This is the 10th straight year we’ve conducted this survey, which ranks private radiology practices based on the overall number of FTE radiologists. Other key information is also collected, including the number of procedures performed and the number of imaging centers owned or invested in. That data will be used to analyze the last decade while also looking ahead toward the trends of the future.
Don’t miss this opportunity to see where your private practice ranks compared to other practices across the country. The deadline is June 15, and we’ll be sharing the results in a Radiology Business Journal cover story later in the year.
Previous Radiology 100
|2016 - In the Heights: The Radiology 100 Achieves a New High, Steady Growth Prevails
It was grow or forfeit ground, when it came to retaining rank on the list of the nation’s largest radiology practices this year.
|2015 - Radiology 100: Grows Upward
The nation’s largest radiology practices sought strength in numbers, sending the median practice size of the 100 largest private radiology practices soaring, from 41.7 in 2014 to 47 in 2015. …
|2014 - Radiology 100: Big Is Beautiful
Growing a business in a mature industry is difficult, and radiology is now a mature industry. Growth can come through two main areas: organic growth and mergers/acquisitions. The survey highlights some of mergers that we have seen in the marketplace …
|2013 - The Big Get Bigger, Primarily at the Summit
Many leaders of great companies feel that one of the key reasons that they were successful is that they were in the right place at the right time. Now appears to be that right time, for radiology groups. You can see, in the survey’s results …

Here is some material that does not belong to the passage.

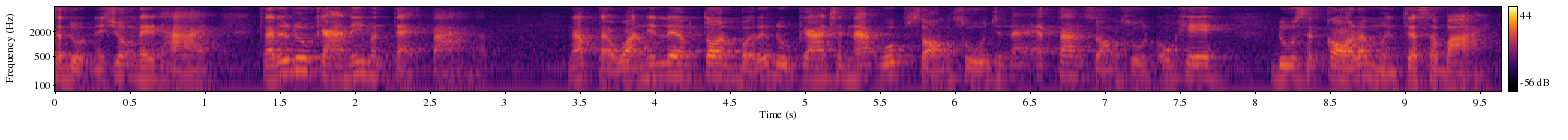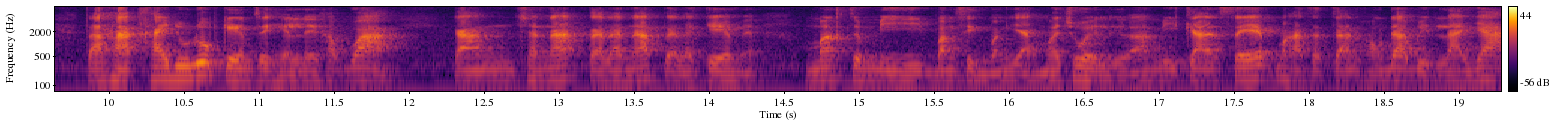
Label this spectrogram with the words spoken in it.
สะดุดในช่วงท้ายๆแต่ฤดูกาลนี้มันแตกต่างครับ นับแต่วันที่เริ่มต้นเปิดฤดูกาลชนะวุบ2-0 ชนะแอตตัน 2-0 โอเค ดูสกอร์แล้วเหมือนจะสบาย แต่หากใครดูรูปเกมจะเห็นเลยครับว่า การชนะแต่ละนัดแต่ละเกมเนี่ยมักจะมีบางสิ่งบางอย่างมาช่วยเหลือ มีการเซฟมหัศจรรย์ของดาวิดลายา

|2012 - The 100 Largest Private Radiology Practices
The pressures related to decreased reimbursement, mergers, and the growth of hospitals and health systems—and the probability of payment models other than fee for service—are driving changes related to group size. As we see the number of larger groups grow, I predict …
Survey conducted by Clifton Larson Allen.